By Cliff White, Executive Editor
Published on Friday, December 16, 2016
A new Bloomberg Businessweek investigation has shed light on a process that is allowing Chinese shrimp producers to sneak antibiotic-tainted products into the United States via transshipment.
Through the use of forged records and lax oversight in China, the United States, and third-party, pass-through countries, Chinese companies have managed to import tens of millions of dollars of shrimp into the United States, the article claims.
The article details the business workings of a large Chinese company that typifies the process being used to bring Chinese shrimp into the U.S. under the guise of being a product of Malaysia. Through a lawsuit filed in Texas against its U.S. subsidiary American Fisheries, China’s Shanghai Fisheries was found to have shipped shrimp labeled as “Product of Malaysia” that tested positive for an antibiotic that was banned in the U.S. U.S. authorities then discovered that the shrimp was actually from China, not Malaysia.
In April, following several similar discoveries, the U.S. Food and Drug Administration issued an import alert allowing its district offices to detain and test shrimp and prawn imports from peninsular Malaysia. Malaysia Ministry of Health has also announced measures to combat the issue, including better regulating processing plants and taking over the authority to issue certificates of origin from chambers of commerce, which is accused of rubber stamping false certificates in the article.
The U.S. is now investigating other Chinese shrimp producers that are suspected of shipping seafood through Malaysia.

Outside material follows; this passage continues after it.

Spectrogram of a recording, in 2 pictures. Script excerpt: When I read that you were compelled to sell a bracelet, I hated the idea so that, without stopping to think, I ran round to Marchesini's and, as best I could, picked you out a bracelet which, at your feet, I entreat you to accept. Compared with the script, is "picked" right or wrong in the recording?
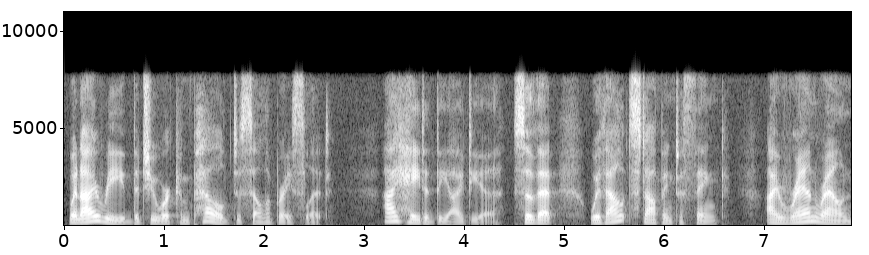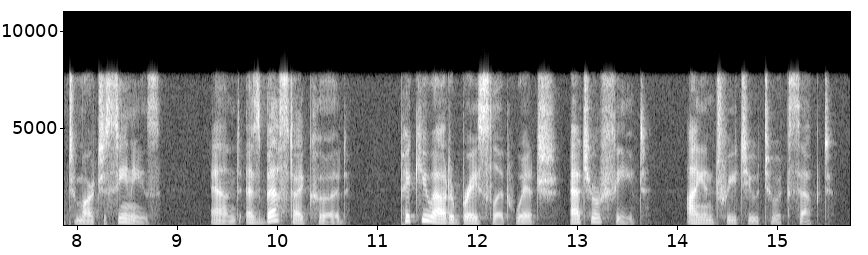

But the Bloomberg article reports those companies fold and reincorporate “at the first sign of regulatory scrutiny.” Now that Malaysia has been flagged by U.S. Customs, these companies are now looking to import to the U.S. through other countries, particularly Ecuador, the article said, citing domestic shrimp producers.
The FDA’s import alert was “a huge step forward to prevent contaminated shrimp from getting to U.S. consumers,” said John Williams, executive director of the Southern Shrimp Alliance, in the article.
“[But] we have also seen significant shifts in trade patterns indicating new routes and methods for getting bad shrimp into the U.S. market,” he said. “As long as there are distributors, retailers, and restaurants that, provided that the price is low, do not know and do not care where their shrimp is coming from, we expect to see shrimp-trade fraud.”